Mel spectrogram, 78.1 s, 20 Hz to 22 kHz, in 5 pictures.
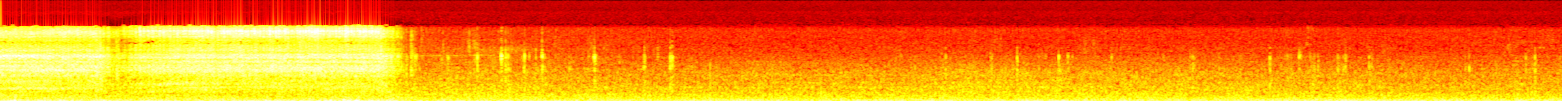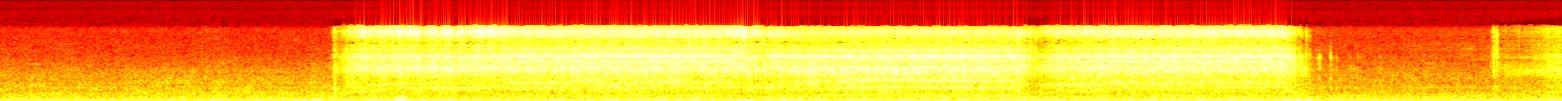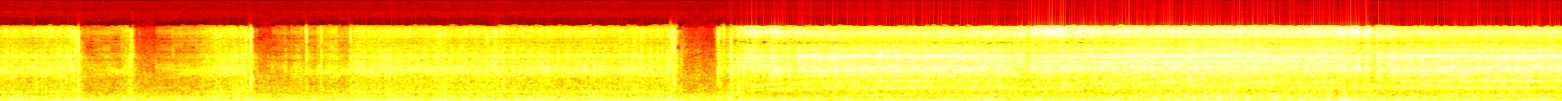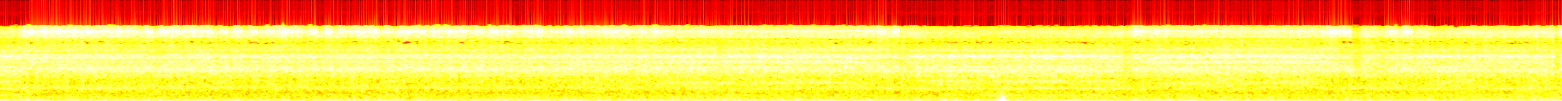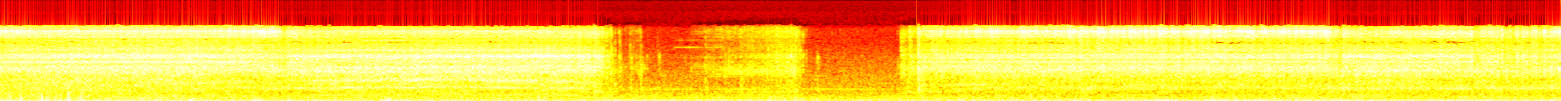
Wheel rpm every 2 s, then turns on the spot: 50, 50, 0, 0, 0, 0, 0, 0, 0, 30, 70, 70, 60, 60, 10, 10, 10, 20, 20, 50, 70, 70, 70, 70, 70, 70, 70, 70, 70, 70, 70, 70, 70, 70, 10, 20, 70, 70, 70.
30-38 68-70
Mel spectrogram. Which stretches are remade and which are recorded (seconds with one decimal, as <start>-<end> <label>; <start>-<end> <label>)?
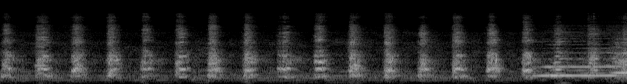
0.0-6.3 remade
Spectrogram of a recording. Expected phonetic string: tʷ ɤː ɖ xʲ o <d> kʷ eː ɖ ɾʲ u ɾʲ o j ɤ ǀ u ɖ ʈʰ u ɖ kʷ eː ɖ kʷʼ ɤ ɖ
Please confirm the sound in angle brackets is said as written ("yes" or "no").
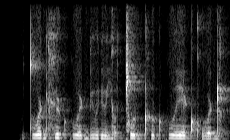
no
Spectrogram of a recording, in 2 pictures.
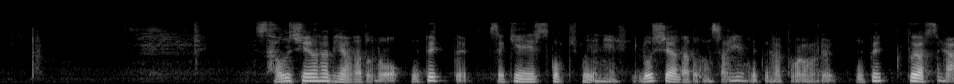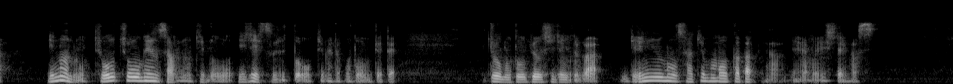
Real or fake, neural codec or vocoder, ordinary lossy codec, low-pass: fake; autoencoder, 22.05 kHz, a latent of 192 numbers a frame, VITS, trained on one speaker; Opus, 16 kbps; 7.2 kHz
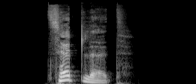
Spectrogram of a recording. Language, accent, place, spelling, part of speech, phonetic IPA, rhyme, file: German, Germany, Berlin, zettlet, verb, [ˈt͡sɛtlət], -ɛtlət, De-zettlet.ogg
- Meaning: second-person plural subjunctive I of zetteln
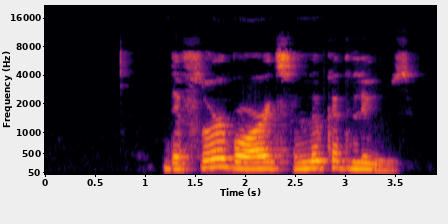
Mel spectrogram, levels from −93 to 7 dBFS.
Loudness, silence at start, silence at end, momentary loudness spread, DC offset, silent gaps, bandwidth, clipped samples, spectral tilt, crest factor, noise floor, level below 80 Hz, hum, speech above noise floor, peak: -16 LUFS; 1.2 s; 0.25 s; 17 LU; under 0.1%; none; 8.8 kHz; under 0.1%; -5.5 dB/octave; 16 dB; -82 dBFS; -60 dBFS; none; 67 dB; -2 dBFS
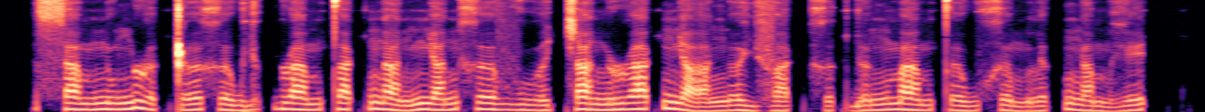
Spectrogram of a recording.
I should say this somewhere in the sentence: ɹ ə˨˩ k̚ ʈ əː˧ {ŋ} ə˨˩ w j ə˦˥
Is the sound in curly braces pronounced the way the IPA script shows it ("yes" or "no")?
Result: no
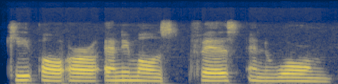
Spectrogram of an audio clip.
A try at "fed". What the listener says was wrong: this is going to be fed instead of Fez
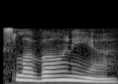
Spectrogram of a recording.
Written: Slavonia

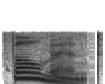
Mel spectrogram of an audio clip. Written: foment

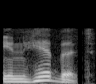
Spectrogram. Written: inhibit

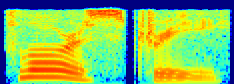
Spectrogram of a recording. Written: floristry

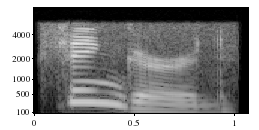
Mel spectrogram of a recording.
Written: fingered

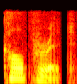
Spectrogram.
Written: culprit

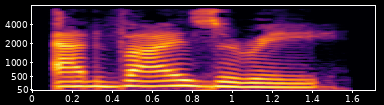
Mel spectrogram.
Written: advisorily

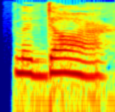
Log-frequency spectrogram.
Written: mudar

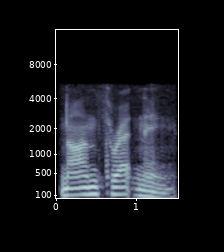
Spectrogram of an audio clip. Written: nonthreatening

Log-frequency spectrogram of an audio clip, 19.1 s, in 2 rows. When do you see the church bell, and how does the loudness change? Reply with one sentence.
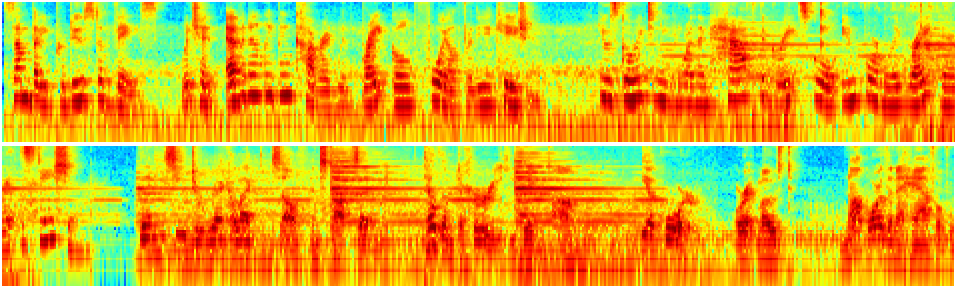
You can hear the church bell from 6.4 to 16.1 s, getting louder.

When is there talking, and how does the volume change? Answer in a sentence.
The talking can be heard from 0.1 to 19.0 s, at a steady volume.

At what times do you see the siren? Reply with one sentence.
You can't hear the siren here.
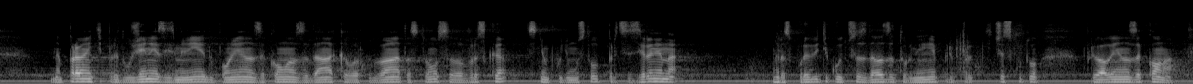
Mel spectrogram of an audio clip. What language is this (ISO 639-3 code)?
bul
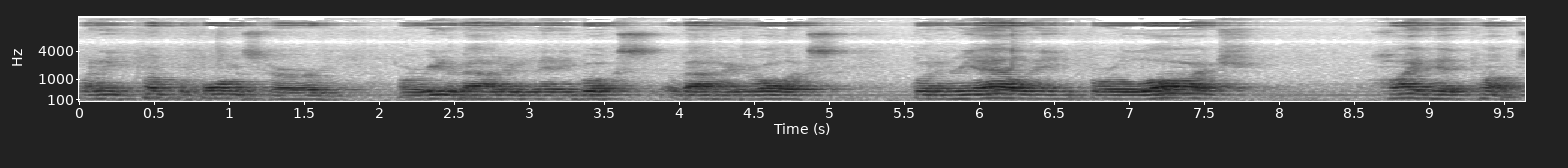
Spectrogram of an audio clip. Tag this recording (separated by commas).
Speech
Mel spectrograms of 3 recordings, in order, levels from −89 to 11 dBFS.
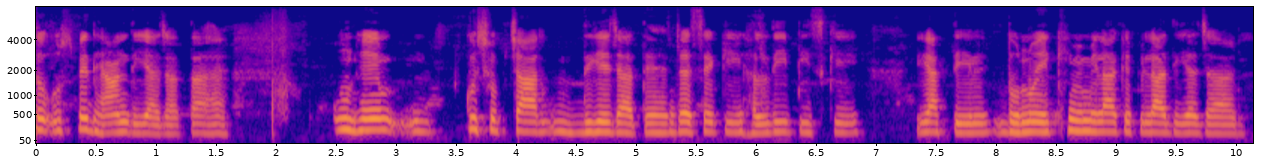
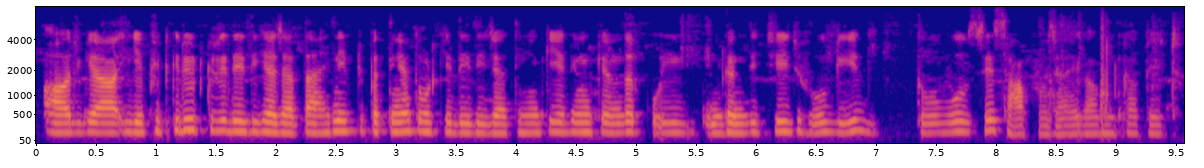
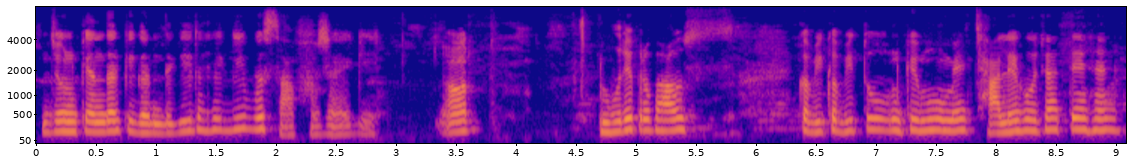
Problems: none marked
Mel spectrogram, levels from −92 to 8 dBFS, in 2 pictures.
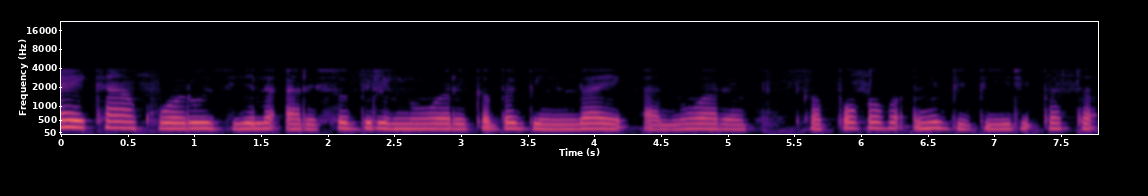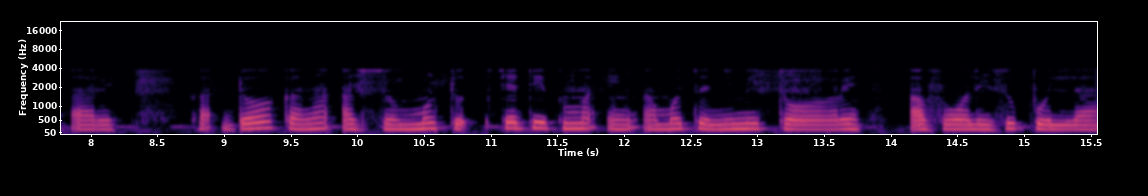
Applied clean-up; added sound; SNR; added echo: none; none; none; none.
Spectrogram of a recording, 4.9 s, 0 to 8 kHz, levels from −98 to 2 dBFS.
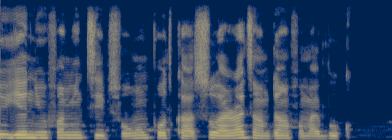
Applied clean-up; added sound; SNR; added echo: none; none; none; none.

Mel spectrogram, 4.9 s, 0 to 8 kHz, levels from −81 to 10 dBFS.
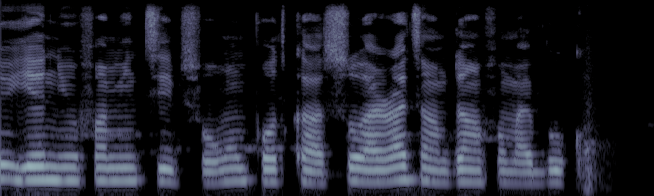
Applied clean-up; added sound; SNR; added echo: none; Whoosh, swoosh, swish; 20 dB; none.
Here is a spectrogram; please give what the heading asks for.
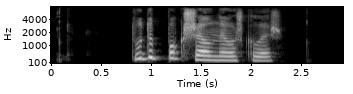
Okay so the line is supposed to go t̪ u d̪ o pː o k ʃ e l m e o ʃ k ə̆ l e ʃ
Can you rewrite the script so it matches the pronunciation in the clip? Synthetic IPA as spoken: t̪ u d̪ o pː o k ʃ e l n e o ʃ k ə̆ l e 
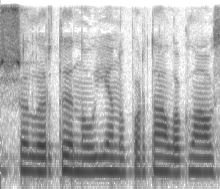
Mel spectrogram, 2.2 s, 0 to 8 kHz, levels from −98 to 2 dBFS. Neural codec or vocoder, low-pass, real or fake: none; 7.2 kHz; real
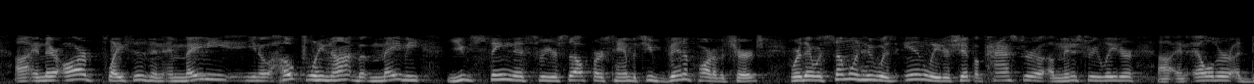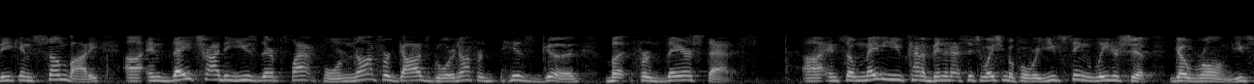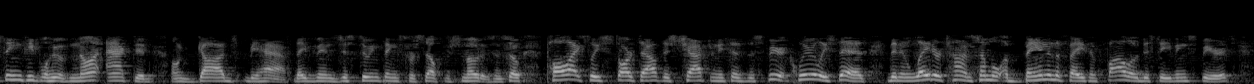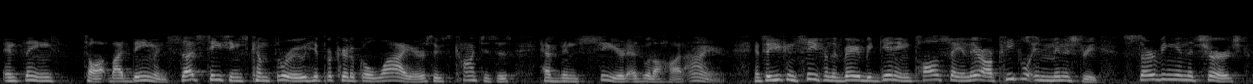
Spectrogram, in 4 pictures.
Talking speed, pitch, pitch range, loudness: 205 wpm, 175 Hz, 155-195 Hz, -31 LUFS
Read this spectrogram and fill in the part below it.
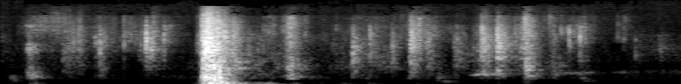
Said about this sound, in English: Sukut guy, no, close the door.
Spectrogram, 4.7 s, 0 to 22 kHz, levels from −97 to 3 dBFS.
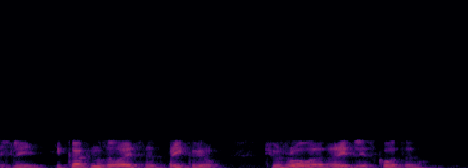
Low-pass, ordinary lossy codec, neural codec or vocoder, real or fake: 3.6 kHz; Opus, 24 kbps; none; real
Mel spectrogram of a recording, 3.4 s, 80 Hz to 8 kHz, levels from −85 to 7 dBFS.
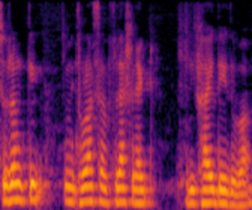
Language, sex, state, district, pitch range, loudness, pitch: Bhojpuri, female, Uttar Pradesh, Ghazipur, 185-215 Hz, -16 LUFS, 195 Hz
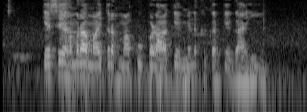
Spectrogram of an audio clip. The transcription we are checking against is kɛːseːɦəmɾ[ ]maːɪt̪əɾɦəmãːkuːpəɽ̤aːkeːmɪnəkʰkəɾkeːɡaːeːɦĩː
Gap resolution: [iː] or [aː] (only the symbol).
aː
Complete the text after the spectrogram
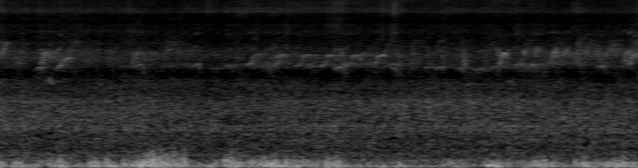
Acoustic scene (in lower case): park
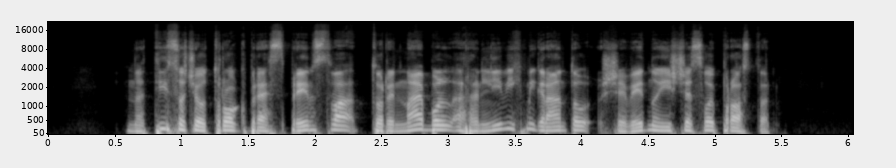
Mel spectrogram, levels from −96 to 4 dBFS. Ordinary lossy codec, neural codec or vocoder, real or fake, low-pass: Opus, 32 kbps; none; real; 19.8 kHz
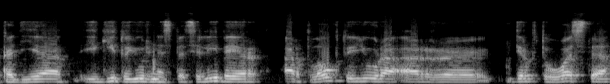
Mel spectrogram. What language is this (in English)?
Lithuanian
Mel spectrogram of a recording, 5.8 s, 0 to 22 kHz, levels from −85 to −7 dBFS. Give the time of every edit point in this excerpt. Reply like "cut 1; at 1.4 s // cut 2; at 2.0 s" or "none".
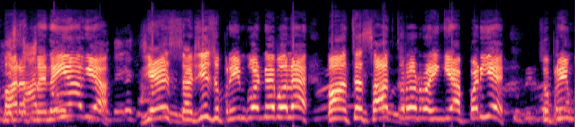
none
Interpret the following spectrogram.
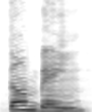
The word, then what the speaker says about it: também: So here, have you noticed that I did not pronounce the M sound? I do not say também. That sounds really weird. We don't pronounce the M at the end of words in Portuguese.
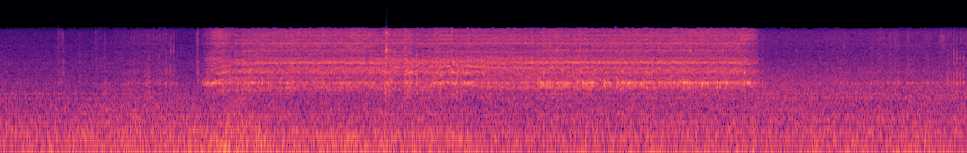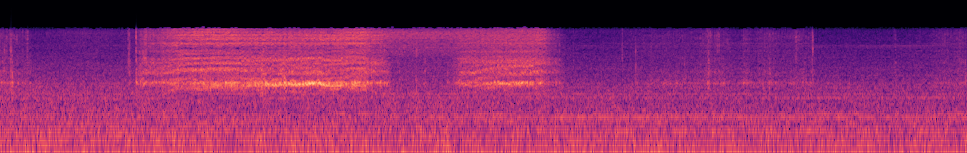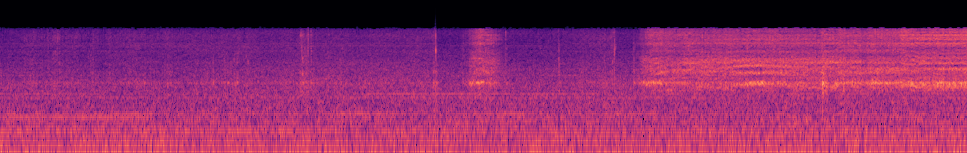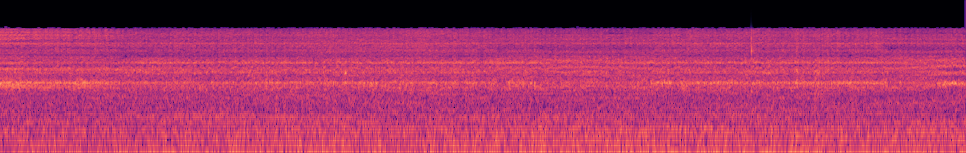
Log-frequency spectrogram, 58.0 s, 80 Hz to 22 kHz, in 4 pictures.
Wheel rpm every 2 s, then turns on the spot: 0, 50, 110, 110, 120, 70, 20, 10, 70, 110, 50, 30, 10, 10, 10, 20, 20, 20, 10, 70, 120, 120, 110, 110, 110, 110, 120, 120, 120.
12-16 24-38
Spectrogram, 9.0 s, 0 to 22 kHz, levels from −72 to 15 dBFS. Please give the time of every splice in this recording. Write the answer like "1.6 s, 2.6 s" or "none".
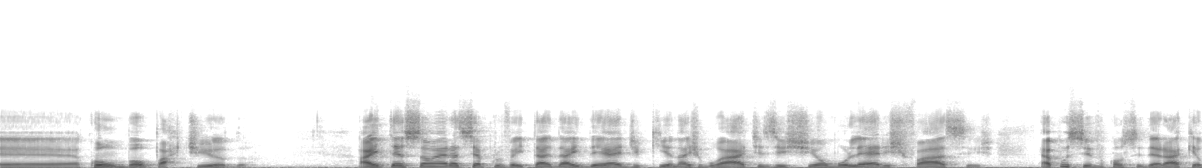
7.8 s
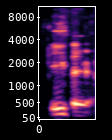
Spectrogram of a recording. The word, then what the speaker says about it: Aether: We've got from, is it Ether or Aether? – Ether. – Okay. Now I'm like questioning everything. – Even though I know it's Ether, I still like, you know, pronounce it Aether for some reason. Just because that visual A, that A is just like, yes, so present that I have to pronounce it, you know.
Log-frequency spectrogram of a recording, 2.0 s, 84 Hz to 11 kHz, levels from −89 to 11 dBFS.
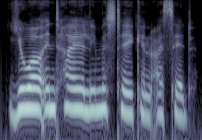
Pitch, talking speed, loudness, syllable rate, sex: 225 Hz, 180 wpm, -17 LUFS, 6.5 syllables/s, female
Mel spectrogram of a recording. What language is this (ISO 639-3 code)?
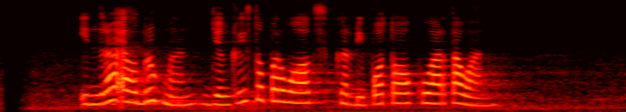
sun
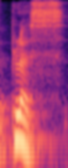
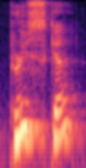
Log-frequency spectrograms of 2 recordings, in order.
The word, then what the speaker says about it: plus: Now, when plus means more or plus in French, we pronounce the letter S.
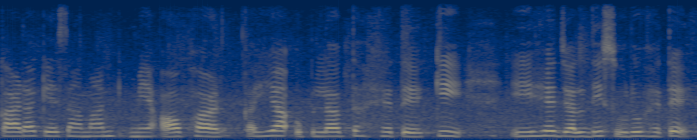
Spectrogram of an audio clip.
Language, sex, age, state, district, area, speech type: Maithili, female, 18-30, Bihar, Purnia, rural, read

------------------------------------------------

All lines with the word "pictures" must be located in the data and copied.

**EXPECTED ANSWER**
Mel spectrogram, 78.1 s, 20 Hz to 22 kHz, in 5 pictures.
Spectrogram of a recording, in 2 pictures.
Mel spectrogram, levels from −92 to 8 dBFS, in 2 pictures.
Spectrogram, in 4 pictures.
Log-frequency spectrogram, 58.0 s, 80 Hz to 22 kHz, in 4 pictures.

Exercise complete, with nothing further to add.